|Long-term studies indicate vasectomy does not have adverse effects on sexual function.
It’s essential to recognize that while vasectomy and prostate health are separate issues, concerns about erectile dysfunction (ED) may arise. However, vasectomy does not cause erectile difficulties directly. Some men might experience side effects immediately after the procedure, such as pain or discomfort, which can temporarily affect sexual performance. But these side effects are usually short-lived.
Managing Hormonal Health
Maintaining optimal hormonal health post-vasectomy involves a balanced lifestyle and awareness of factors that can influence testosterone levels. It’s important to understand that a vasectomy should not cause hormonal changes that lead to lowered testosterone. However, men may experience side effects unrelated to testosterone levels. Here’s what you can do to ensure healthy testosterone levels and overall hormonal health:
- Monitor Symptoms: Pay attention to any symptoms of low testosterone, such as fatigue or reduced sex drive, and seek medical advice if they arise.
- Lifestyle Choices: Adopt a healthy diet, regular exercise, and avoid excessive alcohol and smoking, as these can affect testosterone levels.
- Educate Yourself: Dispel myths about vasectomy and its risk of prostate cancer or significant hormonal disruption.
- Regular Check-ups: Have your testosterone levels checked periodically, especially if you’re concerned about potential side effects.
Frequently Asked Questions
Do Men Lose Testosterone After a Vasectomy?
You won’t lose testosterone after a vasectomy; it’s a myth. This procedure doesn’t affect your hormonal impact, sperm production, or reproductive hormones, debunking common fertility confusion and misconceptions about sex drive and physical changes.
What Are the Negative Effects of a Vasectomy on a Male?
You may experience chronic pain, infection risk, or surgical complications post-vasectomy. Fertility misconceptions, sperm production changes, immune reactions, emotional impacts, and a recovery period are possible, along with rare hormonal imbalances affecting reversibility.
Can a Vasectomy Cause ED Later in Life?
You shouldn’t worry about vasectomy myths; it doesn’t cause ED later in life. Research confirms no hormonal changes or drop in sexual function, dispelling fears about sperm production and intimacy concerns post-surgery.
Does a Vasectomy Make You Less Manly?
A vasectomy doesn’t make you less manly; it doesn’t impact your testosterone or masculinity. Disregard cultural misconceptions and stereotypes; your manliness and self-identity aren’t defined by this procedure or societal stigma.
In conclusion, you can be confident that a vasectomy won’t lower your testosterone levels. Research firmly supports that your hormonal balance and sexual function will remain unaffected post-procedure.
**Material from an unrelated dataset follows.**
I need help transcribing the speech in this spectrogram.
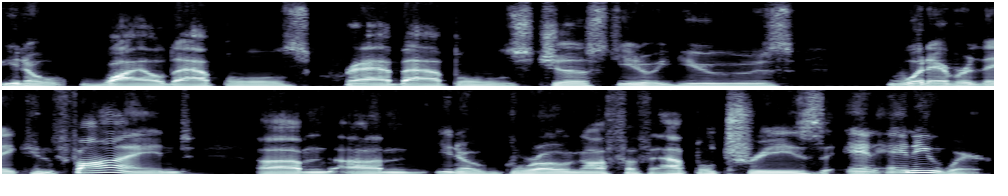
you know, wild apples, crab apples, just, you know, use whatever they can find um, um, you know, growing off of apple trees in anywhere.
It’s a reliable birth control method without long-term hormonal risks. Always consult with your healthcare provider for personalized advice, but rest assured, your testosterone remains steady, ensuring your well-being and sexual health remain intact after a vasectomy.